# Problem statement
Nothing should be left out when you copy the entries below.

# Saved data entries
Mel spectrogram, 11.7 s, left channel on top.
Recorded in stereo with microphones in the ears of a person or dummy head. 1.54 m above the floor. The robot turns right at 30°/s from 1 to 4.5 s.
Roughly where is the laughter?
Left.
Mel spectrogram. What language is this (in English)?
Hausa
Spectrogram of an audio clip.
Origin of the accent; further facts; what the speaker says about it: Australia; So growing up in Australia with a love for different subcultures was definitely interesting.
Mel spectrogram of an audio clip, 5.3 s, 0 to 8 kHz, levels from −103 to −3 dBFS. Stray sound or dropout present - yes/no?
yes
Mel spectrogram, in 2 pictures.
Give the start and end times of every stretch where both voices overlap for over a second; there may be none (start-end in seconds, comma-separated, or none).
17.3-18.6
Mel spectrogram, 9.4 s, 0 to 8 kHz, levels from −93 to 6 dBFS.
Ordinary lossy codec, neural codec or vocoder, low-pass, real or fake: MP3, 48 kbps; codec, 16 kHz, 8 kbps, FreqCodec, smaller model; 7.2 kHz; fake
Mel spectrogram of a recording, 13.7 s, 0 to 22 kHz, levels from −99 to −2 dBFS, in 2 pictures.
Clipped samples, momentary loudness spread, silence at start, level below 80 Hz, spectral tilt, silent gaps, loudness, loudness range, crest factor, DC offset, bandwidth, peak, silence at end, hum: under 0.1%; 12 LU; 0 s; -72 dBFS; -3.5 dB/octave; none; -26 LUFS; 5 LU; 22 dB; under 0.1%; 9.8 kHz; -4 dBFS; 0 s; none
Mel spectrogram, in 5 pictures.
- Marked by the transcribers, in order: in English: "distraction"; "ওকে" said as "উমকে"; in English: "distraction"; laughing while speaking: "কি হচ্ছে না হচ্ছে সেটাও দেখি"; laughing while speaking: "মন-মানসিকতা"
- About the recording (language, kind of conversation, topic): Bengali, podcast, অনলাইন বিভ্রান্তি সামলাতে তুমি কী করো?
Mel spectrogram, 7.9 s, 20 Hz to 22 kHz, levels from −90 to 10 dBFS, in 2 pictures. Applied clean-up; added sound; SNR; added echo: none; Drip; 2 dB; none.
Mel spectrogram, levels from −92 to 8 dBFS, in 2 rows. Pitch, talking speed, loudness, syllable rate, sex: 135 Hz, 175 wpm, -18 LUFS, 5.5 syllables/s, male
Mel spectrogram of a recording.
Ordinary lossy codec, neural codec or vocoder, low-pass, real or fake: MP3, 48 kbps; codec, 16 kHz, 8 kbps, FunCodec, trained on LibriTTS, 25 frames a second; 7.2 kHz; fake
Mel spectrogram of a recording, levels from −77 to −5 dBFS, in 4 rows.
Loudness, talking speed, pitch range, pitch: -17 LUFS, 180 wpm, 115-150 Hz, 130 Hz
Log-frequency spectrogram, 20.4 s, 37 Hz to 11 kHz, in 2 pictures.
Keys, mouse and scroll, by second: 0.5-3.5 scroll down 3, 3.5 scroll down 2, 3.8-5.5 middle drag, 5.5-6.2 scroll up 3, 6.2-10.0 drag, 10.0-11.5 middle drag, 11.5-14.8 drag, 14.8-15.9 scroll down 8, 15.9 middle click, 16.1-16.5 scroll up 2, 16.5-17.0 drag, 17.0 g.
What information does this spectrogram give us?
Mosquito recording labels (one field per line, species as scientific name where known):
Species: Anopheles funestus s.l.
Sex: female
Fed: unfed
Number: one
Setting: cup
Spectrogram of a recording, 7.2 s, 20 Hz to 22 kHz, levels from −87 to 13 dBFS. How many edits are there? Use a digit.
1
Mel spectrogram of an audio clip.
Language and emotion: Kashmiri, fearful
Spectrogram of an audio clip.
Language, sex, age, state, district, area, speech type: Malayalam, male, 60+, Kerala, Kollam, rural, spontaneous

# Reply to the task
Mel spectrogram, 11.7 s, left channel on top.
Recorded in stereo with microphones in the ears of a person or dummy head. 1.54 m above the floor. The robot turns right at 30°/s from 1 to 4.5 s.
Roughly where is the laughter?
Left.
Mel spectrogram. What language is this (in English)?
Hausa
Spectrogram of an audio clip.
Origin of the accent; further facts; what the speaker says about it: Australia; So growing up in Australia with a love for different subcultures was definitely interesting.
Mel spectrogram of an audio clip, 5.3 s, 0 to 8 kHz, levels from −103 to −3 dBFS. Stray sound or dropout present - yes/no?
yes
Mel spectrogram, in 2 pictures.
Give the start and end times of every stretch where both voices overlap for over a second; there may be none (start-end in seconds, comma-separated, or none).
17.3-18.6
Mel spectrogram, 9.4 s, 0 to 8 kHz, levels from −93 to 6 dBFS.
Ordinary lossy codec, neural codec or vocoder, low-pass, real or fake: MP3, 48 kbps; codec, 16 kHz, 8 kbps, FreqCodec, smaller model; 7.2 kHz; fake
Mel spectrogram of a recording, 13.7 s, 0 to 22 kHz, levels from −99 to −2 dBFS, in 2 pictures.
Clipped samples, momentary loudness spread, silence at start, level below 80 Hz, spectral tilt, silent gaps, loudness, loudness range, crest factor, DC offset, bandwidth, peak, silence at end, hum: under 0.1%; 12 LU; 0 s; -72 dBFS; -3.5 dB/octave; none; -26 LUFS; 5 LU; 22 dB; under 0.1%; 9.8 kHz; -4 dBFS; 0 s; none
Mel spectrogram, in 5 pictures.
- Marked by the transcribers, in order: in English: "distraction"; "ওকে" said as "উমকে"; in English: "distraction"; laughing while speaking: "কি হচ্ছে না হচ্ছে সেটাও দেখি"; laughing while speaking: "মন-মানসিকতা"
- About the recording (language, kind of conversation, topic): Bengali, podcast, অনলাইন বিভ্রান্তি সামলাতে তুমি কী করো?
Mel spectrogram, 7.9 s, 20 Hz to 22 kHz, levels from −90 to 10 dBFS, in 2 pictures. Applied clean-up; added sound; SNR; added echo: none; Drip; 2 dB; none.
Mel spectrogram, levels from −92 to 8 dBFS, in 2 rows. Pitch, talking speed, loudness, syllable rate, sex: 135 Hz, 175 wpm, -18 LUFS, 5.5 syllables/s, male
Mel spectrogram of a recording.
Ordinary lossy codec, neural codec or vocoder, low-pass, real or fake: MP3, 48 kbps; codec, 16 kHz, 8 kbps, FunCodec, trained on LibriTTS, 25 frames a second; 7.2 kHz; fake
Mel spectrogram of a recording, levels from −77 to −5 dBFS, in 4 rows.
Loudness, talking speed, pitch range, pitch: -17 LUFS, 180 wpm, 115-150 Hz, 130 Hz
Log-frequency spectrogram, 20.4 s, 37 Hz to 11 kHz, in 2 pictures.
Keys, mouse and scroll, by second: 0.5-3.5 scroll down 3, 3.5 scroll down 2, 3.8-5.5 middle drag, 5.5-6.2 scroll up 3, 6.2-10.0 drag, 10.0-11.5 middle drag, 11.5-14.8 drag, 14.8-15.9 scroll down 8, 15.9 middle click, 16.1-16.5 scroll up 2, 16.5-17.0 drag, 17.0 g.
What information does this spectrogram give us?
Mosquito recording labels (one field per line, species as scientific name where known):
Species: Anopheles funestus s.l.
Sex: female
Fed: unfed
Number: one
Setting: cup
Spectrogram of a recording, 7.2 s, 20 Hz to 22 kHz, levels from −87 to 13 dBFS. How many edits are there? Use a digit.
1
Mel spectrogram of an audio clip.
Language and emotion: Kashmiri, fearful
Spectrogram of an audio clip.
Language, sex, age, state, district, area, speech type: Malayalam, male, 60+, Kerala, Kollam, rural, spontaneous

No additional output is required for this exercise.